ADULT VOICE DISORDERS
What is a Voice Disorder?
A voice disorder may be characterized by hoarseness, vocal fatigue, raspiness, periodic loss of voice, or inappropriate pitch or loudness. Voice disorders are more common than most people realize. Approximately 28 million workers in the U.S. experience daily voice problems.* Many of them are teachers, sales personnel, clergy, singers, fitness instructors, homemakers, business executives, coaches, speakers, or people who speak often in noisy environments. Most voice disorders are caused by misuse of the voice, such as talking too loudly, talking too much on one breath, speaking with effort from the throat, shouting, straining, chronic throat clearing, and, believe it or not, whispering! Other voice disorders may result from a virus or an unrelated surgical procedure. Certain medical conditions (such as reflux, allergies, asthma, effects of certain medications) and lifestyle habits (such as smoking, alcohol, sodas, caffeine, insufficient hydration) can also effect the voice.
Warning Signs You Might Have a Voice Disorder:
- Hoarseness, raspiness, or strain on a daily, weekly, or otherwise frequent basis
- Voice sounds deeper (lower)
- Needing to repeat, especially in background noise
- Others ask “what’s wrong with your voice?”
- Speaking becomes an effort
- Voice worsens as the day goes on
- Uncomfortable feeling/strain in the throat when at work, home, socially, or in the community
- Straining to sing higher notes
- “Laryngitis” lingering well after a cold/upper respiratory infection has passed
- A voice problem that lasts longer than 2-3 weeks.
Why are Voice Disorders Serious in Adults?
- May indicate vocal cord injury, such as swelling, inflammation, nodules, polyps, cysts, vocal cord paralysis, malignancies, or other abnormalities.
- May affect job performance or job status.
- May affect difficulty communicating at home, socially, and in the community.
- May indicate a serious health problem.
- May affect self-image and self-confidence.
How Can Voice Problems be Helped?
If you think you or someone you know has a voice problem, talk to your doctor about seeing an ENT (Ear, Nose, and Throat) physician. After having seen an ENT physician, a voice evaluation and voice therapy may be recommended. Since the field of speech-language pathology has grown considerably over the decades, be sure to see a speech-language pathologist specializing in voice disorders.
Most people do not realize that many voice problems can be helped with voice therapy alone. For example, voice therapy alone can be highly effective in reducing or eliminating vocal nodules, and its associated symptoms. In some cases, voice therapy is used in combination with medical/surgical management. Medical management may include medication for other conditions which may also affect the voice , like reflux or allergies. Vocal cord surgery may be recommended for certain conditions that do not respond to an initial trial of voice therapy, are longstanding conditions, or are complex cases.

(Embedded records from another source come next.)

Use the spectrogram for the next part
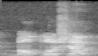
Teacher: طا کو موٹا بھی پڑھیں گے اور طا پر قلقلہ بھی کریں گے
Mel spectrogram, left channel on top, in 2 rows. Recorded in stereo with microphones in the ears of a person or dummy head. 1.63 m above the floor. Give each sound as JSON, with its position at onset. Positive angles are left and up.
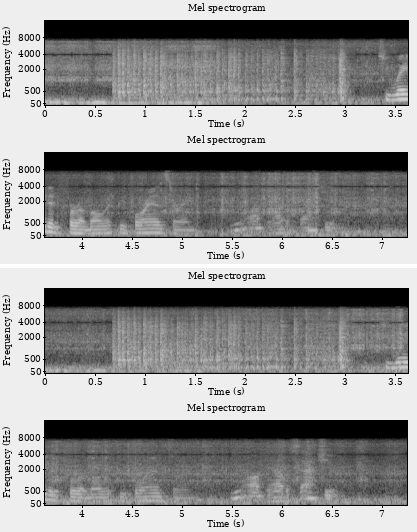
{"t": 0.7, "sound": "a rattle", "side_deg": 10, "distance_m": 0.8}
{"t": 3.3, "sound": "a man speaking", "side_deg": 65, "distance_m": 1.0}
{"t": 5.5, "sound": "a man speaking", "side_deg": -80, "distance_m": 3.5}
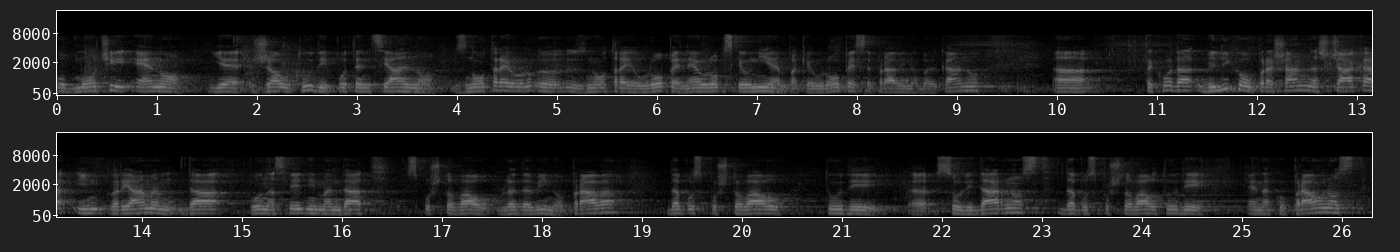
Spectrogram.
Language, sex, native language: Slovenian, male, Slovenian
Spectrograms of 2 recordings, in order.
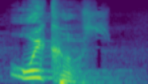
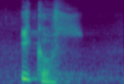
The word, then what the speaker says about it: Oikos: Now, depending on where you are in the world today, you'll pronounce this either as Oikos, or actually, if you go to Greece right now, they pronounce it Ikos. Ecos, or here in the West, oikos. No matter how you pronounce this, some even pronounce it oikos.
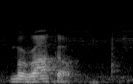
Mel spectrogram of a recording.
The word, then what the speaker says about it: Morocco: fourth one is when the emphasis is in the middle so then it's Malaysia Morocco all right so these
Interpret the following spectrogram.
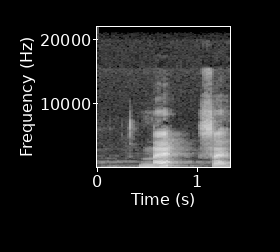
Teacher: न स बोलकर देखो, तो ये जीभ दांत और मसूड़ा दोनों को छू रही है, तो ये हिंदी में वर्तस्य कहलाते हैं, संस्कृत में इनको दंती बोलते हैं। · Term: वर्तस्य वर्ण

Most people have never heard of voice therapy. That is not surprising, since most people don’t associate their hoarseness or intermittent voice problems with the way they are using their voice. They usually tell us they attribute it to another medical condition, or think a voice problem is to be expected given the speaking demands of their job/lifestyle. Help is usually sought only when it significantly interferes with the ability to function at home, work, or socially.
Voice therapy typically involves learning how to produce the voice without strain, using proper breath support for conversation and vocal projection (if necessary), reducing excessive muscle tension of the voice box, using alternatives to vocal misuse habits, relaxation techniques, vocal and non-vocal warm-up techniques, proper hydration and dietary guidelines regarding reflux precautions, and education about how the voice works. Most importantly, voice therapy techniques help to unlearn old habits and create new, healthy habits that become second-nature, last a long time, and restore the person’s ability to communicate with ease in a variety of situations.
*Source: American Speech-Language-Hearing Association (ASHA, 2008)